Shelly brings her sunshine back to town
By Jim Kershner
Shelly Monahan, better known as “Sunshine Shelly” on the air in Spokane during the ’70s and ’80s, is returning to Spokane.
She has signed a deal with KHQ-6 to become the station’s morning weather anchor. She will begin on Nov. 13.
She is presently the weekend weather anchor at WMAQ-TV in Chicago, the NBC affiliate in the third largest TV market in the country. She signed a $2 million-plus contract with that station three years ago, but when the contract was up, she decided it was time to come home.
“In this business, you try to see if you can make it into the top 20 markets, the top 10, the top five,” she said from her home in Chicago. “But it all makes you realize that more money is not exactly better.”
She said that she and her husband, Michael Oddino, a director-producer in sports, talked about possibly moving to Detroit or Los Angeles. But then they thought, “What about going back to Spokane?”

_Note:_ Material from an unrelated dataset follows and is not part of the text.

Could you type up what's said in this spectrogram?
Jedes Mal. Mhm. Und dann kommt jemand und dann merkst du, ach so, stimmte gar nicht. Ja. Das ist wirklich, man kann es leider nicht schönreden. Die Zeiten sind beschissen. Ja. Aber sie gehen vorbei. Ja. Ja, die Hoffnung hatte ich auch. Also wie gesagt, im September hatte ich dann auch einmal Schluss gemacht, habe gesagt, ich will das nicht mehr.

The idea appealed to them mainly because they want to raise their two daughters, 5 and 7, in Spokane. She describes herself as a “farm girl from Chattaroy” and she has many relatives in the area.

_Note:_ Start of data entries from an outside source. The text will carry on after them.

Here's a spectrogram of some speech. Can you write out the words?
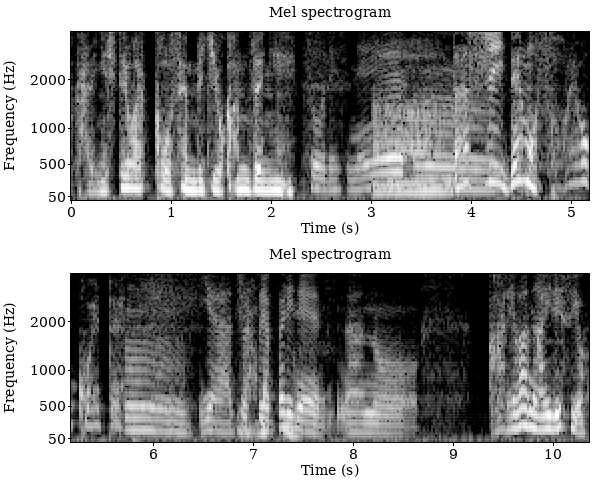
うんうんうん。仮にしては、こう、線引きを完全に。そうですね。だし、でもそれを超えて、うん。いや、ちょっとやっぱりね、あの、あれはないですよ。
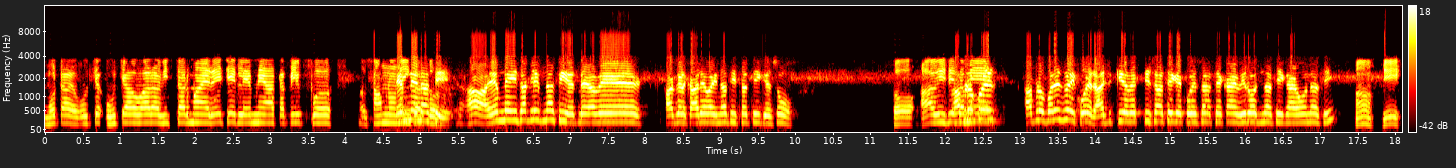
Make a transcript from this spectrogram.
મોટા ઊંચા ઊંચા વાળા વિસ્તારમાં એ રહે છે એટલે એમને આ તકલીફ સામનો એમને નથી. હા એમને એ તકલીફ નથી એટલે હવે આગળ કાર્યવાહી નથી થતી કે શું? તો આ વિશે આપણો તમે કોઈ આપણો પરેશભાઈ કોઈ રાજકીય વ્યક્તિ સાથે કે કોઈ સાથે કાંઈ વિરોધ નથી કાંઈ એવો નથી? હા જી.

So she called an old friend, Patricia McRae, the news director at KHQ-6.
“I said, `It’s presumptuous of me to ask, but what if…?”
McRae and KHQ-6 general manager Lon Lee were receptive, to put it mildly.
“It’s a tremendous opportunity for us,” said Lee. “She’s loved and respected and well-known. She just owned this town in the early-to-mid-’80s.”
Monahan’s husband has landed a spot with Fox Sports Net out of Seattle, flying around the Northwest to broadcast games.
She went through a highly publicized personal trauma in 1979, when she became a rape victim during the time of the notorious South Hill Rapist rampage. Then in 1986, her fiance, climber Kim Momb, died in an avalanche.
So in 1986, she felt it was “time to move on.” She went to stations in Sacramento and Seattle before moving to Chicago three years ago. Now, she is returning because of the “quality of life” and the chance to work with longtime friend McRae.
“You go full circle,” she said. “The opportunity to do this is, literally, a dream come true.”
Sunday, September 3, 2000